. . . Rose Macaulay

. . .

Good Is Dead

From Rose Macaulay's 1956 novel, The Towers of Trebizond:

And, while I am on sin, I have often thought that it is a most strange thing that this important part of human life, the struggle that almost every one has about good and evil, cannot now be talked of without embarrassment, unless of course one is in church. It goes on just the same as it always has.... But now you cannot talk about it when it is your own struggle, you cannot say to your friends that you would like to be good, they would think you were going Buchmanite, or Grahamite, or something else that you would not like at all to be thought. Once people used to talk about being good and being bad, they wrote about it in letters to their friends, and conversed about it freely: the Greeks did this, and the Romans, and then, after life took a Christian turn, people did it more than ever, and all through the Middle Ages they did it, and through the Renaissance, and drama was full of it, and heaven and hell seemed for ever around the corner, with people struggling on the borderlines and never knowing which way it was going to turn out, and in which of these two states they would be spending their immortality, and this led to a lot of conversation about it all, and it was extremely interesting and exciting. And they went on talking about their conflicts all through the seventeenth and eighteenth and nineteenth centuries, and James Boswell, who of course was even more interested in his own character and behaviour than most people are, wrote to his friends, "My great object is to attain a proper conduct in life. How sad will it be if I turn out no better than I am!" and the baronet he wrote this to did not probably think it peculiar.... But they went on like this through most of the nineteenth century, even when they were not evangelicals or tractarians or anything like that, and nineteenth century novels are full of such interesting conversations, and the Victorian agnostics wrote to one another about it continually, it was one of their favorite topics, for the weaker they got on religion the stronger they got on morals, which used to be the case more than now.

I am not sure when all this died out, but it has become very dead.

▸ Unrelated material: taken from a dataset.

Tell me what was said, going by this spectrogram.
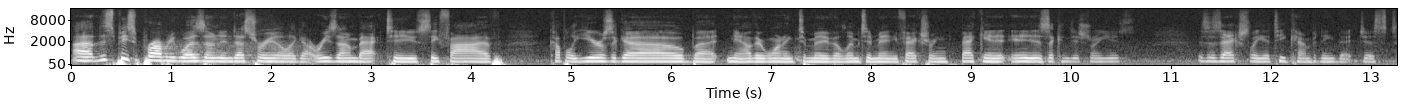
Uh, this piece of property was zoned industrial. It got rezoned back to C5 a couple of years ago, but now they're wanting to move a limited manufacturing back in it. It is a conditional use. This is actually a tea company that just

The opportunity to be explicit (even unto melodrama) about one's morality was one of the great enticements of the Haverford philosophy department, and seems to me one of the main benefits obtained by my born-again acquaintances. Although, as the citation of Boswell reminds us, talking about ethics has about as much to do with behaving ethically as talking about being a writer has to do with writing.

. . .

A nice cool glass eliminate

Lawrence L. White seems a bit harsh on D. A. Boxwell's gallant defense of Rose Macaulay:

Irrespective of the novels' comparative merits, "For Whom the Bell Tolls" is a much snappier title than "And No Man's Wit." I can't get from "and" to "no" without adding an "uh" & sounding like Chico Marx. & since when is the Air Force Academy an exemplar for higher education in the humanities?
Well, being as Boxwell is a Professor of English at the Air Force Academy, I think it would be impolitic of him to claim otherwise. And Boxwell's topic is comparative war fiction, after all. And Chico was Freedonia's Secretary of War, after all.... Still, there's really no excuse for the background image on that page.


Copyright to contributed work and quoted correspondence remains with the original authors.
Public domain work remains in the public domain.
All other material: Copyright 2015 Ray Davis.